*RECORDS FOR THIS TASK:*
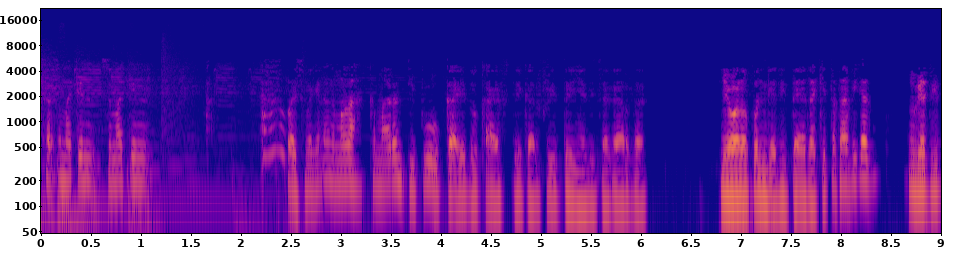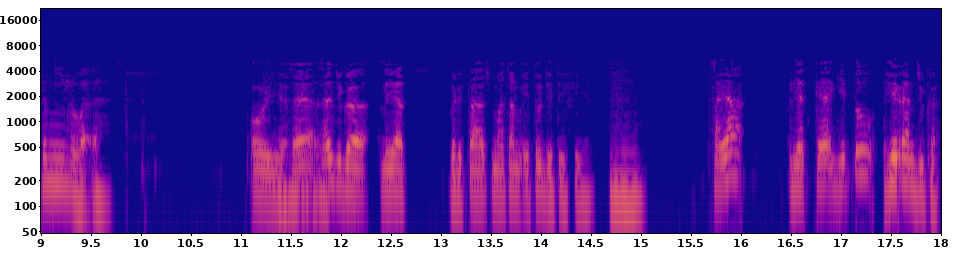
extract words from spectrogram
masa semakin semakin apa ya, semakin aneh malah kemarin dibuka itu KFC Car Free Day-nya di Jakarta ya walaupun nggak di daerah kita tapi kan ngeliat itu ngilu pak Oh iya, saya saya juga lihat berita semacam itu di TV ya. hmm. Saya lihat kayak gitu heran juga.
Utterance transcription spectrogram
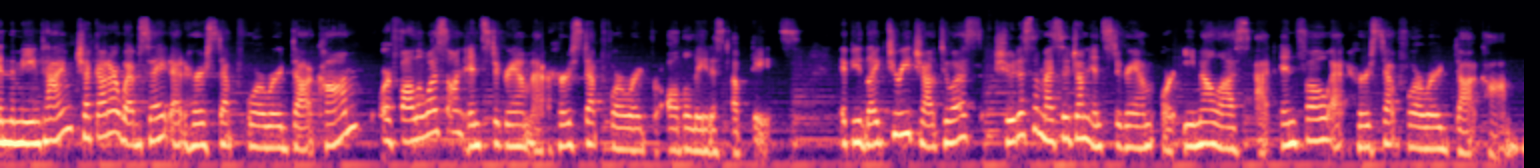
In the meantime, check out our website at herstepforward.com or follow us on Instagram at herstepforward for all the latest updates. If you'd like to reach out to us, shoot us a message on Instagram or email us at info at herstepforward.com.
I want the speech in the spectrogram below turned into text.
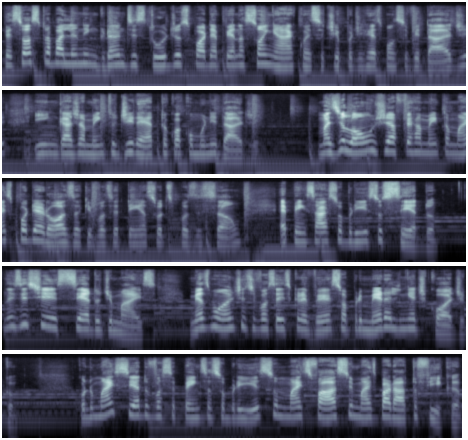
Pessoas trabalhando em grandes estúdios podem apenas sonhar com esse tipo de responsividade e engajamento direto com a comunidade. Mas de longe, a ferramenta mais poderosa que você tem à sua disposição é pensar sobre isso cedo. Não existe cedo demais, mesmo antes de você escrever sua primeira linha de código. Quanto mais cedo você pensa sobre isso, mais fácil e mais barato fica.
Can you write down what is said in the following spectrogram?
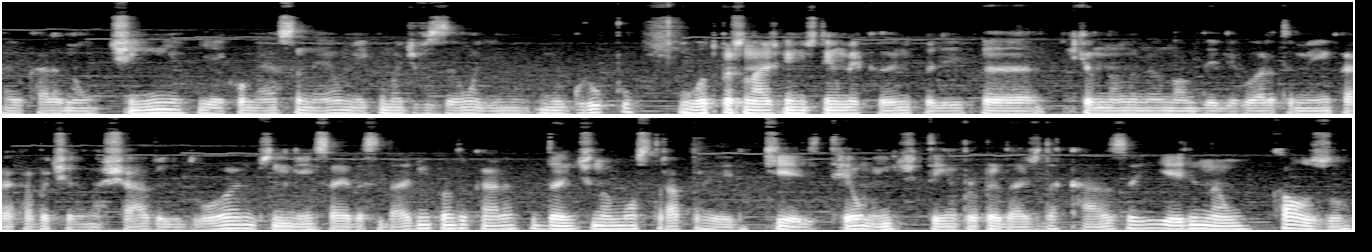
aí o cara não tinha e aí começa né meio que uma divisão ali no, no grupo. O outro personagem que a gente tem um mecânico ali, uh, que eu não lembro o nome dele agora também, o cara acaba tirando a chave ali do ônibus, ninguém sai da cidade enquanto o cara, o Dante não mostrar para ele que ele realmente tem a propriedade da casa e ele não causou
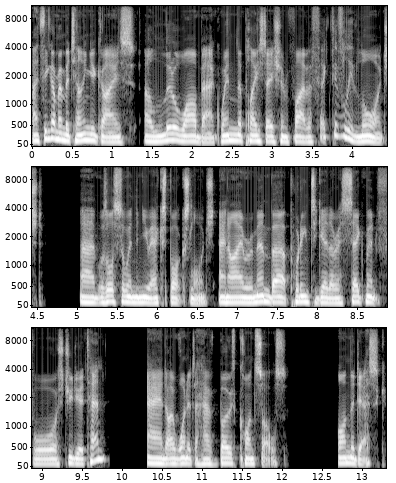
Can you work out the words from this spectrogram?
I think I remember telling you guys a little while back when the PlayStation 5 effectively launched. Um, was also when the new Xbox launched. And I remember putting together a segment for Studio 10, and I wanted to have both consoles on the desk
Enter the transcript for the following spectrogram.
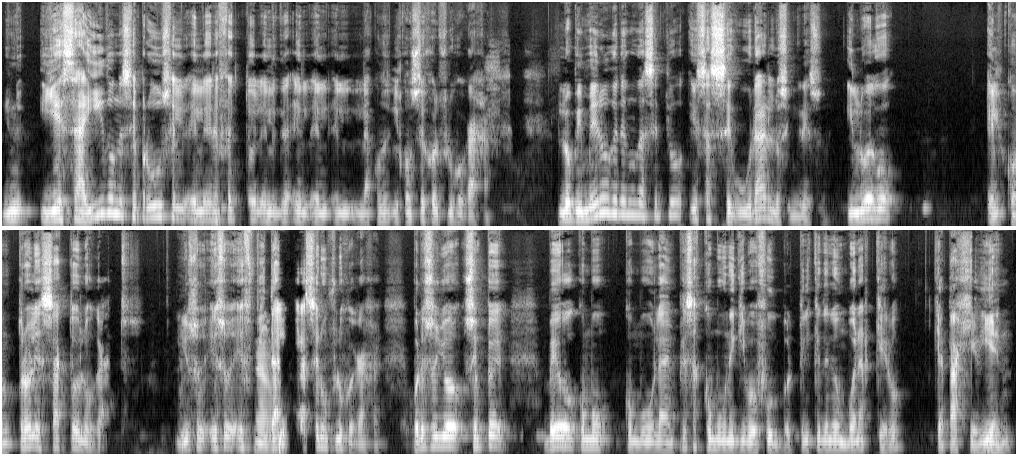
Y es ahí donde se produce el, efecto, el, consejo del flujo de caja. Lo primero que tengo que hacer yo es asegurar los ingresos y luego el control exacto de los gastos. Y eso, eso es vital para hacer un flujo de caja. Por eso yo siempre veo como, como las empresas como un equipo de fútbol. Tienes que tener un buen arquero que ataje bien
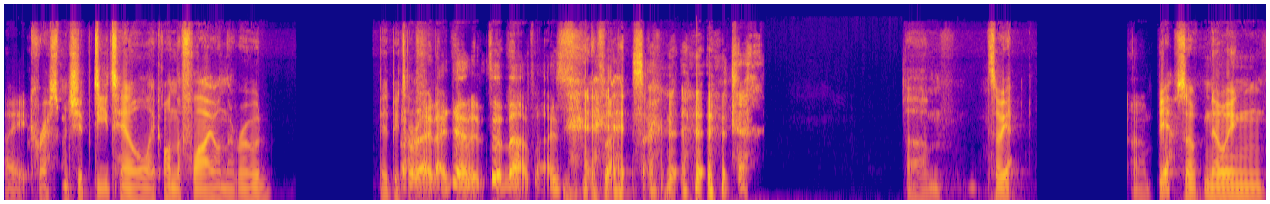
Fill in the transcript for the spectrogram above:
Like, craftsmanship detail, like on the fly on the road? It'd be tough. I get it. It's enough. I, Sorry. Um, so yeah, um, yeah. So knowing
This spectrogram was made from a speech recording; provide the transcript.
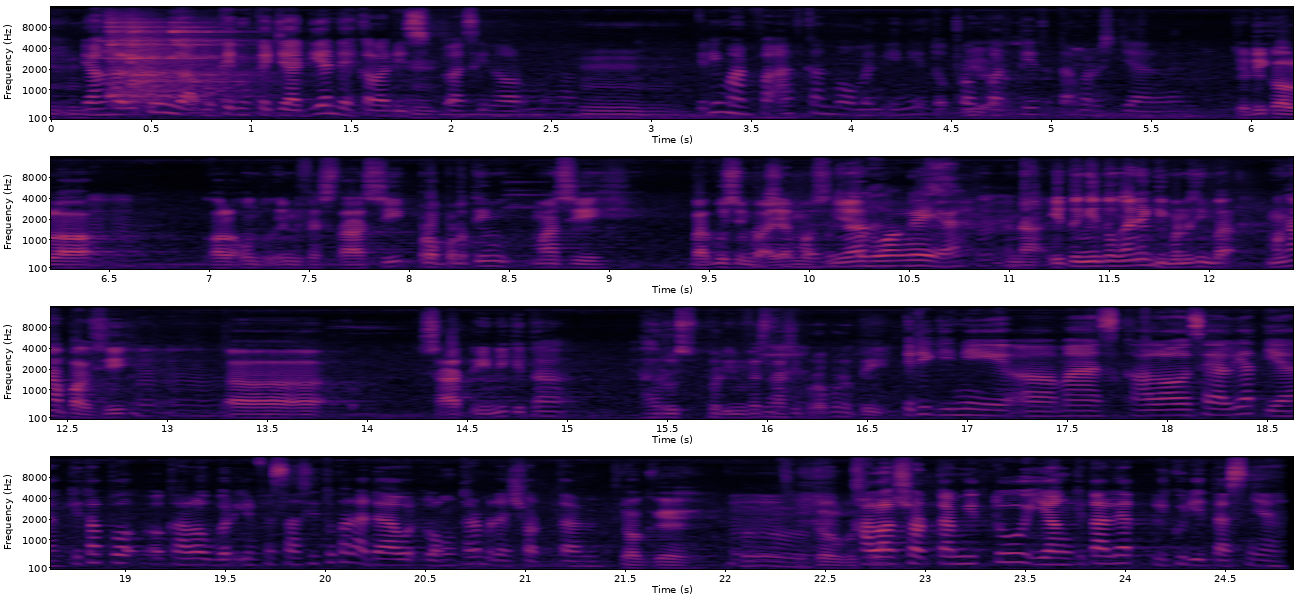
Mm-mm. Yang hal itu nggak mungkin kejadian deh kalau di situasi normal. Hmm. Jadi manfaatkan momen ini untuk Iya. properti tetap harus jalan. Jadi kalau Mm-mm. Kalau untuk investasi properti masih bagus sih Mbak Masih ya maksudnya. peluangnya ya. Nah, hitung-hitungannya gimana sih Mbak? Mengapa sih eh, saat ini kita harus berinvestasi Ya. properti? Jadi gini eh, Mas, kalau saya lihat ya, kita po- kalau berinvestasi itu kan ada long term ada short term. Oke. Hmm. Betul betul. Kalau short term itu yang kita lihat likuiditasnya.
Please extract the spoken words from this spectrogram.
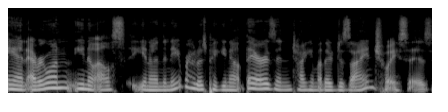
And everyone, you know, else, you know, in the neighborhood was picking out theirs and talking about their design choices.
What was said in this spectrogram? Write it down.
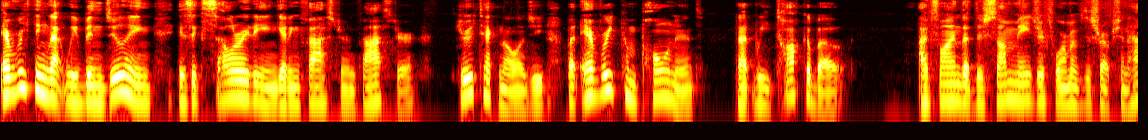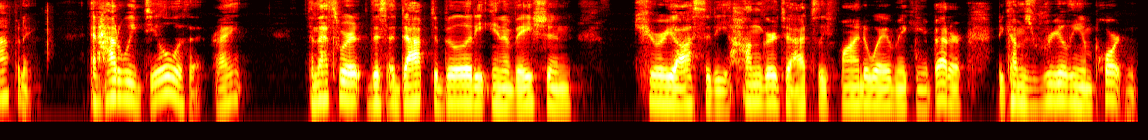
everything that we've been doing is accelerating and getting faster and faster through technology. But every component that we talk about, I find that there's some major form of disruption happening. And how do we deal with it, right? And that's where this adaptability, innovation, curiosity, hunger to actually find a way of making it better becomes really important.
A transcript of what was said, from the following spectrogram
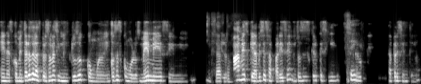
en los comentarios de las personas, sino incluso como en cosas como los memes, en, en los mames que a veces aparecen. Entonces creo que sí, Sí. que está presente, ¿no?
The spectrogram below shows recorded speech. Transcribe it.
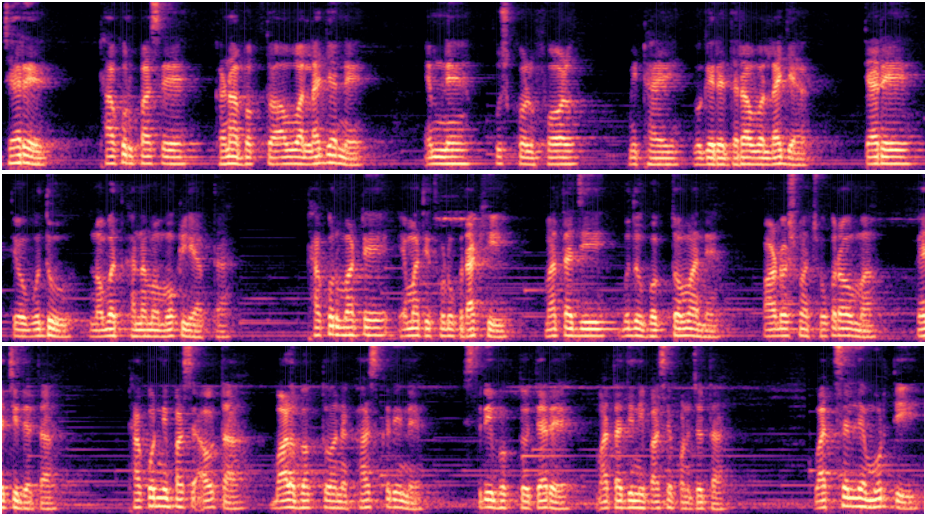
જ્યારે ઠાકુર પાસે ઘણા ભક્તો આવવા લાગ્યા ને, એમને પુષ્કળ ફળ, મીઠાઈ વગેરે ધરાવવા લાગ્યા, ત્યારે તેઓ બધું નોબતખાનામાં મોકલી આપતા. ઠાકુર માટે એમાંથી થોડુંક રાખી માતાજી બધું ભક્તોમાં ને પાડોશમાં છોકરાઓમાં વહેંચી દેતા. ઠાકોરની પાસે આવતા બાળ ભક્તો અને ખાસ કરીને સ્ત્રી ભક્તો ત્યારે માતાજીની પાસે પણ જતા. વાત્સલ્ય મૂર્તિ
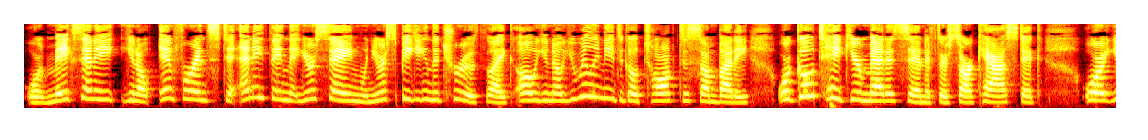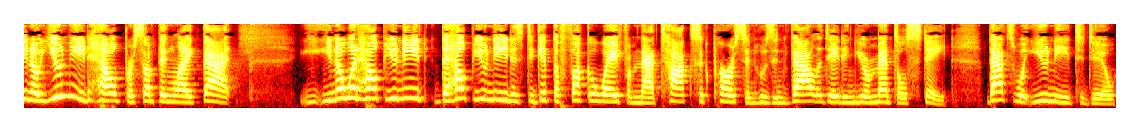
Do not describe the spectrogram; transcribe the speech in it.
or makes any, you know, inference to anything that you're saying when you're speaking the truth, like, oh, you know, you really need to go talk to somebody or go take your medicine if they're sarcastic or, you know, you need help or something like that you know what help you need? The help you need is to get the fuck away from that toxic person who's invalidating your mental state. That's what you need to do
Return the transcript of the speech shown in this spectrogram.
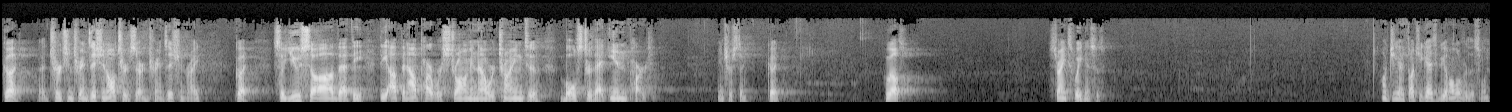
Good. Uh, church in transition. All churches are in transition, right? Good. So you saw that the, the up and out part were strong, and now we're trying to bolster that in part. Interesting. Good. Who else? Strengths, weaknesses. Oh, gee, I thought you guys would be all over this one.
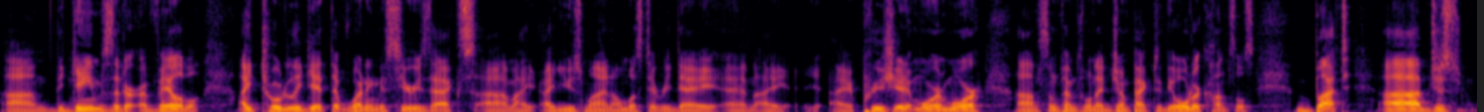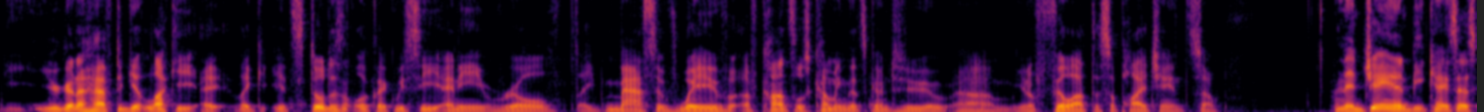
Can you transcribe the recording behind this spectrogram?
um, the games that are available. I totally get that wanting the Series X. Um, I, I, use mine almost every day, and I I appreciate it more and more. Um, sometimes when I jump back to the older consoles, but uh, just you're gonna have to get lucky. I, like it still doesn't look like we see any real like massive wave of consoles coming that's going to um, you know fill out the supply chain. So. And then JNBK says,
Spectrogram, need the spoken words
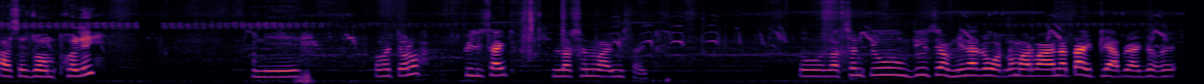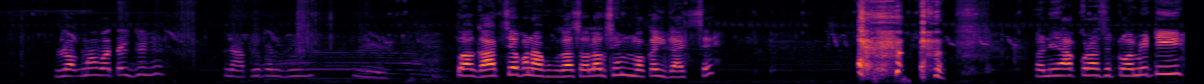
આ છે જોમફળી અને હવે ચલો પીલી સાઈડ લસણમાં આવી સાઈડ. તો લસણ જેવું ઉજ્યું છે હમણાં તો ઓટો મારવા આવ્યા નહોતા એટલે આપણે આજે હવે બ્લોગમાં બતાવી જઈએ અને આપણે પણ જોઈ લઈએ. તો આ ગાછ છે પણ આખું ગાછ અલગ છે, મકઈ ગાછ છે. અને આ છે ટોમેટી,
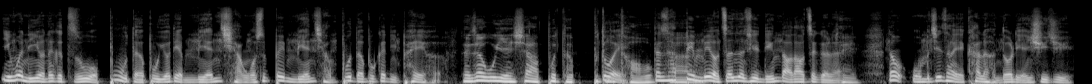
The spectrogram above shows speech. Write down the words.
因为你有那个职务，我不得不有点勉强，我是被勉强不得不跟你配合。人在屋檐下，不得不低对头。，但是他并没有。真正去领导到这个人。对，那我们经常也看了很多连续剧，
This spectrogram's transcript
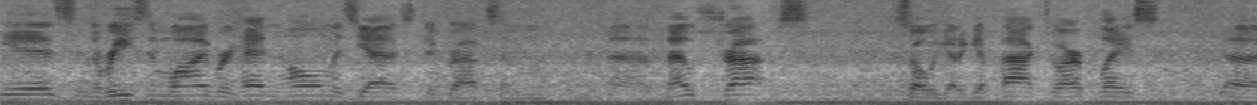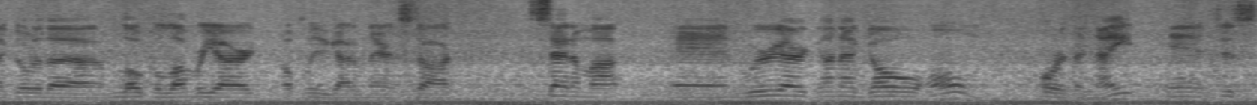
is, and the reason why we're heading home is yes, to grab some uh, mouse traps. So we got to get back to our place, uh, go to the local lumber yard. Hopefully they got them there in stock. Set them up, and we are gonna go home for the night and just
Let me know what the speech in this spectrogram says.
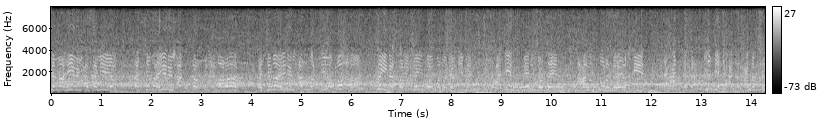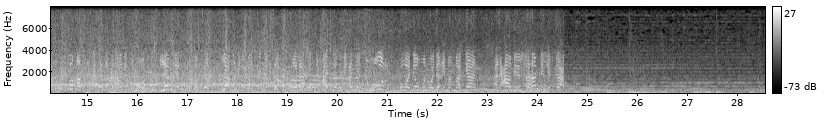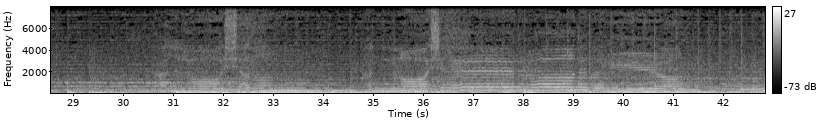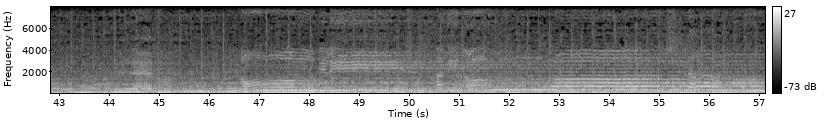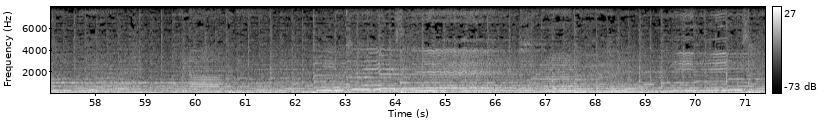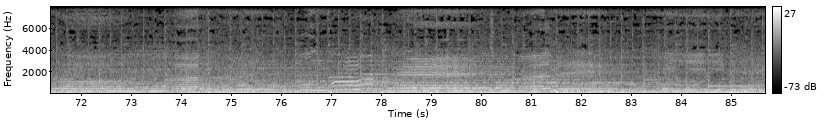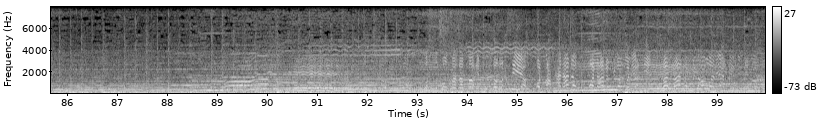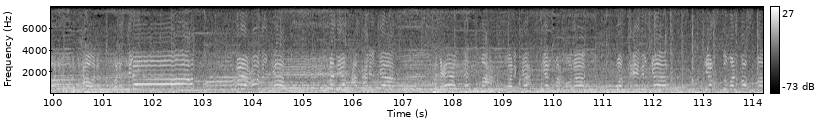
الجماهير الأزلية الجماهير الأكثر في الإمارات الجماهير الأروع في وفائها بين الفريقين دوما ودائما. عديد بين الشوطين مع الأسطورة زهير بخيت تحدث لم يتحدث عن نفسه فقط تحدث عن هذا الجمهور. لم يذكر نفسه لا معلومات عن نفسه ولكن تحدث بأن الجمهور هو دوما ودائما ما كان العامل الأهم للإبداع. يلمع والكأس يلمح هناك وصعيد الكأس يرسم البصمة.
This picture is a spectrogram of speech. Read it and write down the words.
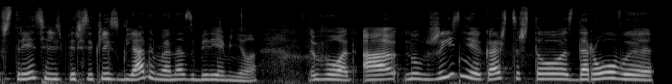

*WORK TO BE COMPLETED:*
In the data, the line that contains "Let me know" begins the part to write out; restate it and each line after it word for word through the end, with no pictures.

*EXERCISE RESPONSE:*
Let me know what the speech in this spectrogram says.
الجماهير الأزلية الجماهير الأكثر في الإمارات الجماهير الأروع في وفائها بين الفريقين دوما ودائما. عديد بين الشوطين مع الأسطورة زهير بخيت تحدث لم يتحدث عن نفسه فقط تحدث عن هذا الجمهور. لم يذكر نفسه لا معلومات عن نفسه ولكن تحدث بأن الجمهور هو دوما ودائما ما كان العامل الأهم للإبداع. يلمع والكأس يلمح هناك وصعيد الكأس يرسم البصمة.
This picture is a spectrogram of speech. Read it and write down the words.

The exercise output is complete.